 So, here we are, with the genius of the game: the rotating actions/costs/benefits; which also happen to be, in my case, its downfall… or should I say, in everyone else’s case, should I happen to be one of the players. The problem is this: I have a problem. I am not a linear thinker. I do not absorb rules by reading the rule book and knowing what happens. I absorb rules by practical experience, by iteration and re-iteration, and I communicate my experience in the same fashion. I think this is a function of my employment - for more than twenty years, I have worked in an industry which demands prioritisation: thinking is cyclical and rewards an approach which discards everything but the most important and immediate event and its effect, then, once that event and effect is processed and accommodated, one can proceed to re-process the list of required events, select the most important, discard the others and work on the event required. This makes me quite successful in some game genres, especially those which are tactical rather than strategic.

The trouble with Tzolki’in is it requires assessment of the current, future and far future possibilities simultaneously, and my brain just doesn’t work like that. The result is that I suffer from an embarrassing - and almost debilitating - level of analysis paralysis.

Now, AP is not something that I find predictable. In many games, I don’t feel I suffer at all (though my wife would disagree); but there are some in which I brain freeze like I’ve swallowed a pint of Cherry Garcia. Of all the games I’ve encountered, Tzolk’in is the Primate (in the sense of first, rather than ape-like). And this is my problem with the game: if I’d been playing against myself (not solo, because solo games bore the hell out of me - I mean, who wants to play games which don’t involve other people - surely that’s the point?), I wouldn’t have felt so self-conscious. But from the first turn, I knew I would be the game’s problem and started apologising. This is a good game (gimmicky, yes, but still a good - and perhaps even great - game). I liked what it did. I REALLY liked how it did it; I loved the fact that the game principles can be communicated in a sentence, though it needs an in-depth explanation to give details of what that place-workers-or-remove-workers mechanism actually entails; I was excited and entertained by the novelty of worker movement.

What broke the game for me was ME: because I was so consciously aware of the time I was taking, as the game progressed I felt I was getting wearing for everyone else. Whether this was true or not is irrelevant (it’s true, by the way): it’s how I felt. This meant enjoyment for me decreased as the game progressed, and my ability to apply my analysis to the game diminished as my worry about how I was impacting others outside the gamespace began to crowd into my play.

 I won’t bore anyone else with further details, but suffice to say that this is the best and most interesting game I’ve played and which I’m unlikely to play again. I’m just too boring when I get like this. It’s no fun for anybody else, and it’s no fun for me when I know I”m affecting the enjoyment of others.

Seldom have I played a game when I’ve finished feeling so torn; and never have I played a game and finished feeling so psychologically aware of my own failings.

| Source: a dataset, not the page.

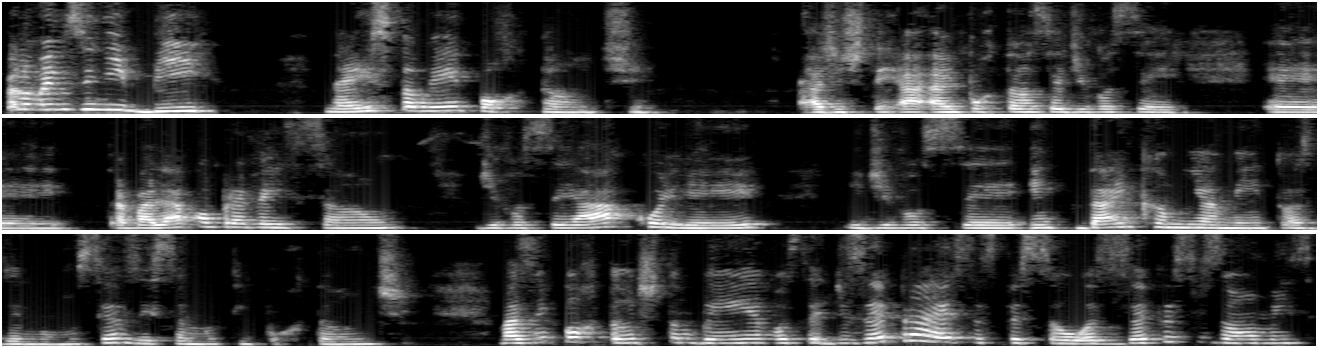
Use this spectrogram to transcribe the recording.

Make no mistake: this is a game I feel warrants extended play, and which I’m itching to play again, but I feel my inability to process its information quickly demands that I step away.

 I am very disappointed.